 Why the iPhones screen is 3.5 and will most likely never be bigger than 4


Changing the aspect ratio to 9:5 would allow the width to stay the same while increasing the length to 3.49″, with a diagonal of 3.99″. This would transform the confortable ‘snapshot’ (don’t think that is a coincidence) shape of the screen into something that is far more widescreen.

That alone should be a red flag. Apple is dedicated to making the iPhone the only camera you need to carry with you. Changing the aspect ratio of the screen heavily in this way would make viewing standard snapshots a far worse experience and printing them a matter of distress. The 4:3 ratio that the iPhone shoots photographs at is iconic. And it also matches the shape of the iPhone’s screen—and the iPad’s—very closely.

In fact, the images are ever so slightly wider than the 3:2 screen can display. You can see this by pinching in on an image in your camera roll. You’ll notice the black bars on the top and bottom. Apple wants to present you with a regular full screen view that shows off the photograph, even if it has to crop it slightly in normal viewing. With a widescreen display, it would only be showing you a sliver of an image shot at 4:3, making it impossible to display a full screen image without it looking ridiculously cropped.

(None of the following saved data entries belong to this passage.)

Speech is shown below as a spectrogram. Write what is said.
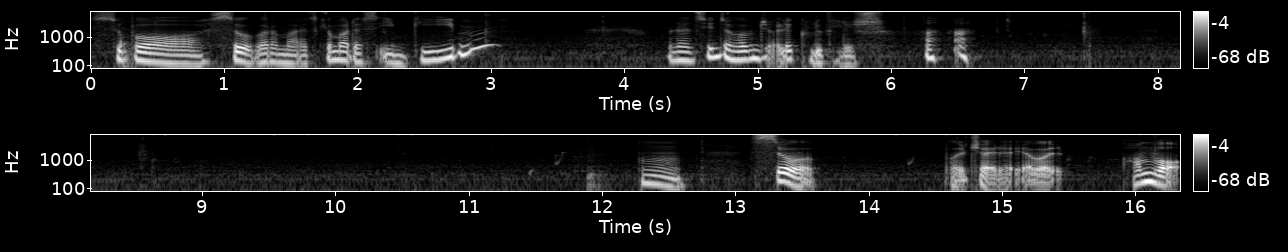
Super. So, warte mal. Jetzt können wir das ihm geben. Und dann sind sie hoffentlich alle glücklich. Haha. hm. So. Wollscheide, jawohl. Haben wir.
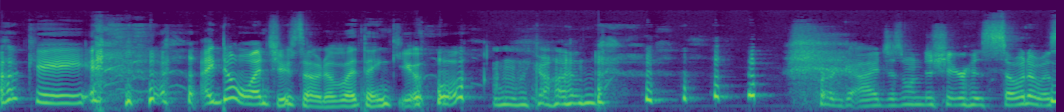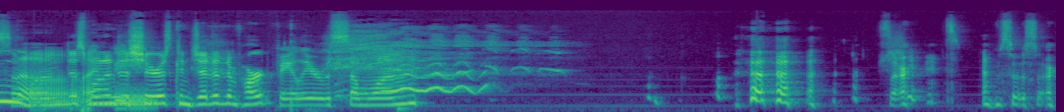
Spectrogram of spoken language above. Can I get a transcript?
okay. I don't want your soda, but thank you. Oh my god. Poor guy just wanted to share his soda with someone. No, just I wanted to share his congenitive heart failure with someone. sorry. I'm so sorry.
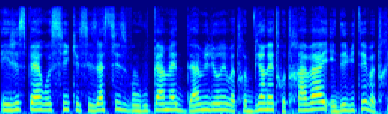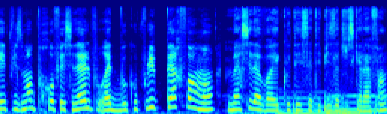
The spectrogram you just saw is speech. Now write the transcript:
et j'espère aussi que ces astuces vont vous permettre d'améliorer votre bien-être au travail et d'éviter votre épuisement professionnel pour être beaucoup plus performant. Merci d'avoir écouté cet épisode jusqu'à la fin.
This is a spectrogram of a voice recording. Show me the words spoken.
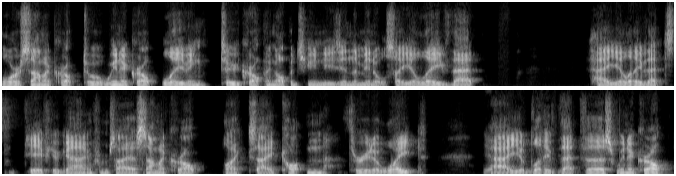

In order to do this it would have to start shipping widescreen images, which it would never do.

I worked in photography and printing labs for years. Trust me when I tell you that cameras shooting ‘widescreen’ images caused the most heartache and issues when it came to digital cameras. People just don’t understand it. Apple knows this and wants people to see, shoot and share images at a size that is comfortable to them. Perhaps a new camera interface would use only a portion of the screen to shoot the images, and then they would be displayed by only showing a sliver of the image initially. But I doubt it.

Maybe 4″, but probably not widescreen

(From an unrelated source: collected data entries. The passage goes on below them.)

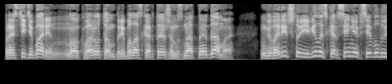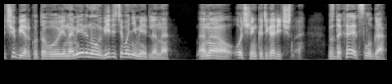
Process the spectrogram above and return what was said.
«Простите, барин, но к воротам прибыла с кортежем знатная дама. Говорит, что явилась к Арсению Всеволодовичу Беркутову и намерена увидеть его немедленно. Она очень категорична», — вздыхает слуга.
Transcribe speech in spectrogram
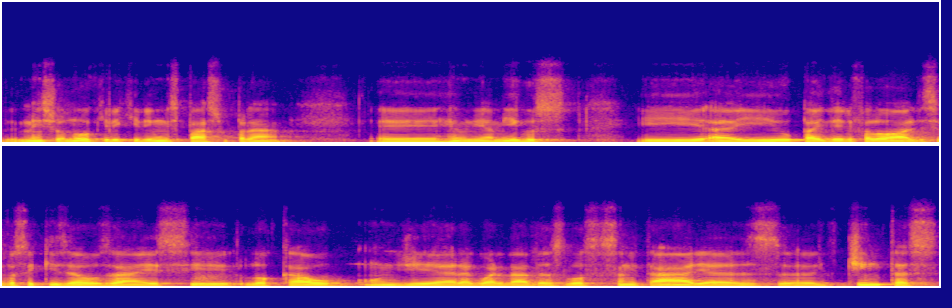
mencionou que ele queria um espaço para é, reunir amigos e aí o pai dele falou: olha, se você quiser usar esse local onde era guardadas louças sanitárias, eh, tintas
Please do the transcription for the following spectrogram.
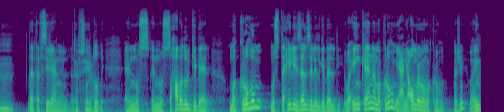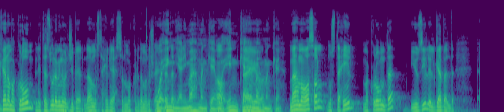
امم ده تفسير يعني تفسير، آه. القرطبي. إنه إنه الصحابة دول جبال. مكرهم مستحيل يزلزل الجبال دي. وإن كان مكرهم يعني عمر ما مكرهم ماشي؟ وإن كان مكرهم لتزول منه الجبال. ده مستحيل يحصل. المكر ده ملوش أي وإن فتاة. يعني مهما كان آه. وإن كان أيوة. مهما كان. مهما وصل مستحيل مكرهم ده يزيل الجبل ده.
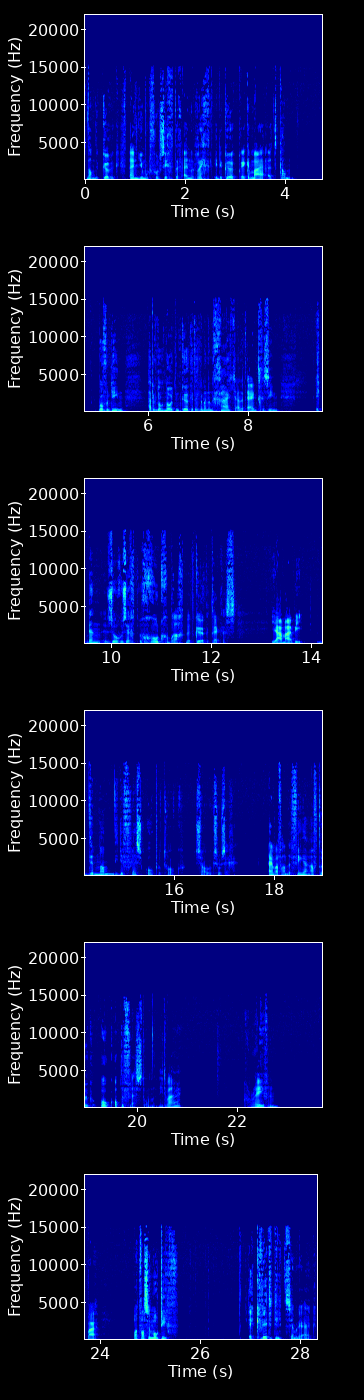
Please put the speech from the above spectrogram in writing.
dan de kurk. En je moet voorzichtig en recht in de kurk prikken, maar het kan. Bovendien heb ik nog nooit een kurkentrekker met een gaatje aan het eind gezien. Ik ben zogezegd grootgebracht met kurkentrekkers. Ja, maar wie... De man die de fles opentrok, zou ik zo zeggen. En waarvan de vingerafdrukken ook op de fles stonden, nietwaar? Craven? Maar wat was zijn motief? Ik weet het niet, zei meneer Eck,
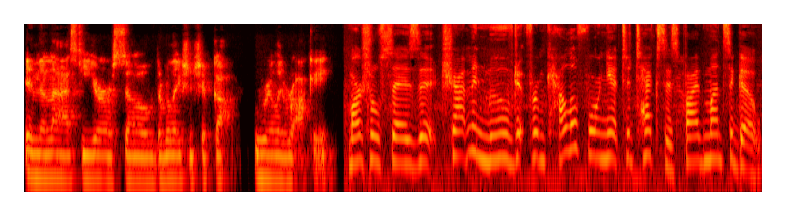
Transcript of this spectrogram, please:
in the last year or so, the relationship got really rocky. Marshall says that Chapman moved from California to Texas five months ago,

The conclusions that I reached last time still hold today:

The iPhone’s screen, at 3.5″, turns out to be nearly the peak of what is comfortable being used with one hand. Now, my opinion differs from Curtis’ in that I think a 4″ screen would actually work just fine…as long as it was no larger.

An iPhone 5 with a 4″ screen would be a nice bump in size and I don’t think that it would affect usability as much as one even a quarter of an inch bigger. But you can bet that Apple will be building and testing it—hundreds of times if necessary—before we ever see it.

Unfortunately, the increase in size coupled with the fact that it’s all put into the ‘vertical’ dimension make me think that this is an unlikely proposition when you look at it from a usability standpoint. Nothing is for sure, of course, and this particular explanation is well thought out, but I think that there is enough evidence to cast it into doubt, especially based on the ratio change.

Thanks to Jeff Benjamin for the home screen.